*WHAT THE TASK ASKS:* Pictures are to be left out, but please repeat each record exactly.

*MATERIAL PROVIDED:*
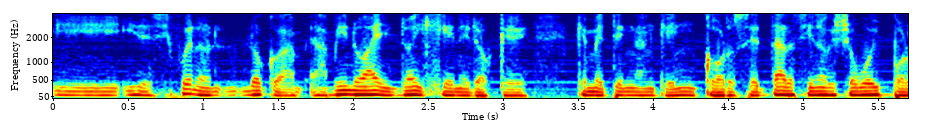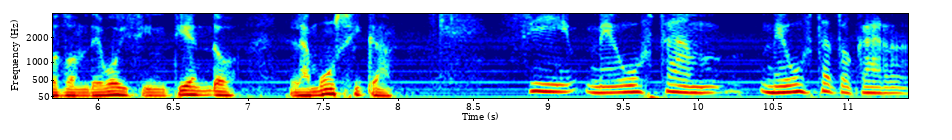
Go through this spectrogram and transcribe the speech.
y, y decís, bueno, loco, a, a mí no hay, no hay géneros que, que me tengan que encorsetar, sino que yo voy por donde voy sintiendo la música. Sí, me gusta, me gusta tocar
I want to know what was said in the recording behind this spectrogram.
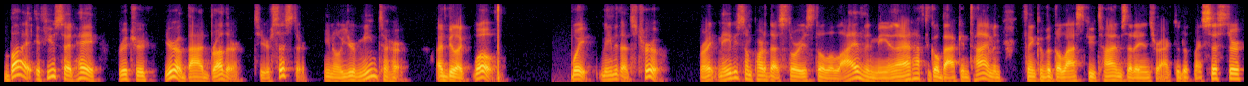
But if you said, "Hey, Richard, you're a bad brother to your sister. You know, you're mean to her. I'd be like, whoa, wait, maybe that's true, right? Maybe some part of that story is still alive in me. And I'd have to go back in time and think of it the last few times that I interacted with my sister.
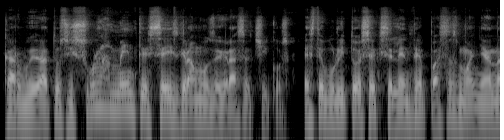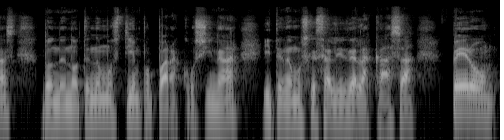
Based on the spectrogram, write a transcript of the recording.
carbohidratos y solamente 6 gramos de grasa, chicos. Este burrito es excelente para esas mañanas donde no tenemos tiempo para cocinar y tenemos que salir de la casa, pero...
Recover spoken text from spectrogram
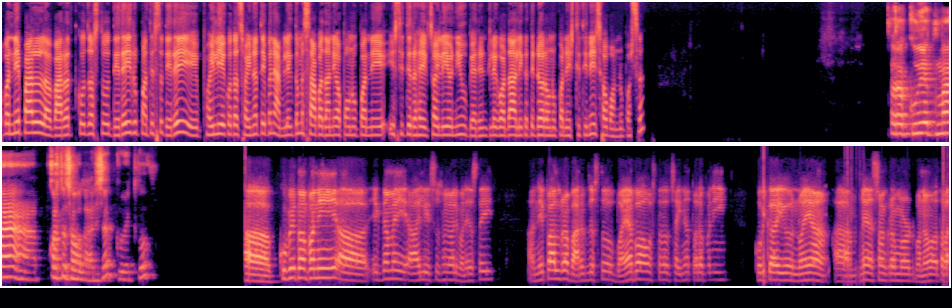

*PROBLEM SOLUTION:*
Go through this spectrogram and transcribe the speech.
y, y decís, bueno, loco, a, a mí no hay, no hay géneros que, que me tengan que encorsetar, sino que yo voy por donde voy sintiendo la música. Sí, me gusta, me gusta tocar
I want to know what was said in the recording behind this spectrogram.
But if you said, "Hey, Richard, you're a bad brother to your sister. You know, you're mean to her. I'd be like, whoa, wait, maybe that's true, right? Maybe some part of that story is still alive in me. And I'd have to go back in time and think of it the last few times that I interacted with my sister.
Based on the spectrogram, write a transcript of the recording.
carbohidratos y solamente 6 gramos de grasa, chicos. Este burrito es excelente para esas mañanas donde no tenemos tiempo para cocinar y tenemos que salir de la casa, pero...
Recover spoken text from spectrogram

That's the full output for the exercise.